The campaign did lag in the middle, as most do, and I tried a few tactics to revive things. One thing was creating a giveaway where if people shared the campaign on social media, they could get some other goodies from my store. That really didn’t do anything, and only one person entered, lol. Aside from that I tried different configurations of posts on Tumblr, some more effective than others. The general overview posts with the trailer AND blurb AND trope graphic seemed to do best. I think they hit that sweet spot of just enough information but not too much.
I actually had very few canceled pledges this time, less than I’ve had in any other campaign. I did have a handful of downgrades, though, which I think is interesting. When people downgraded they by and large went to the $5 ebook instead of getting the physical copy they’d pledged for originally. I can’t be sure, but I feel like this says a lot about people wanting to read the book, even if they decided they couldn’t afford a physical copy. Another thing that makes me think this is that, towards the end as people were making last minute pledges, my average pledge amount went down slightly. I think people were waiting to see what they could afford and then deciding they at least wanted SOMETHING so they pledged at a low tier. That’s just a guess, though.
Now. Addons.

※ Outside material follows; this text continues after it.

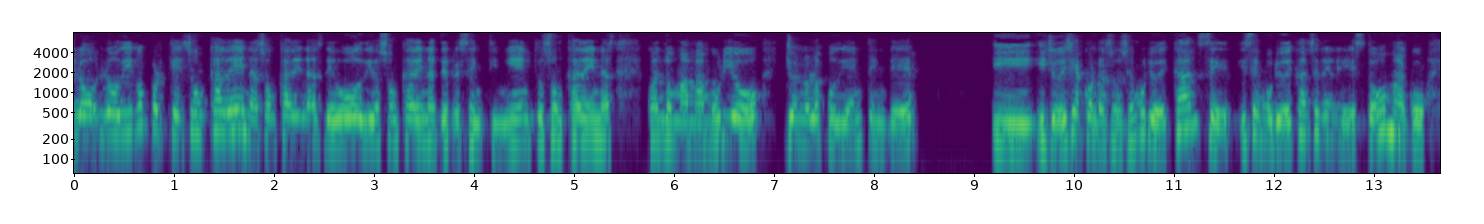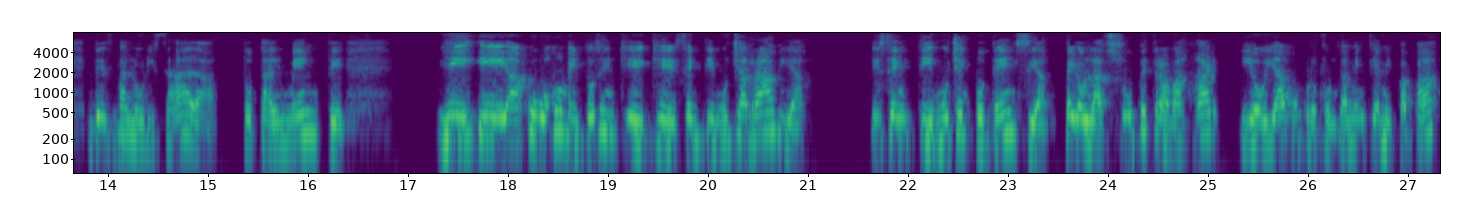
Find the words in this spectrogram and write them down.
lo, digo porque son cadenas, son cadenas de odio, son cadenas de resentimiento, son cadenas, cuando mamá murió, yo no lo podía entender y, yo decía, con razón se murió de cáncer, y se murió de cáncer en el estómago, desvalorizada totalmente. Y, ah, hubo momentos en que, que sentí mucha rabia y sentí mucha impotencia, pero la supe trabajar y hoy amo profundamente a mi papá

I know some people don’t like having unrelated addons during the campaign itself because they feel like it distracts from the project at hand, but I went ahead and put paperback and ebook copies of my other book up in the addons for this one. I sold a lot more than I thought I would, despite there really being no included info about the book aside from the cover and title. 97 people added on the ebook, and 35 added on the paperback. It added up to just over $1,000 of funding from those two addons alone. That $1,000 will help fund a new run of those paperbacks so that I have enough to take with me to conventions this summer, which is super helpful because I’m planning on doing a lot more this year than I usually do.
Overall, I’m really happy with how the campaign went aside from the few little hiccups. I’d say my biggest takeaways from this one are that paying for marketing isn’t worth it, trickling out reveals of goodies is very helpful, and I need to be better about using affiliate/referral links to track my own marketing efforts going forward.
More to come as I work my way through fulfillment of this campaign!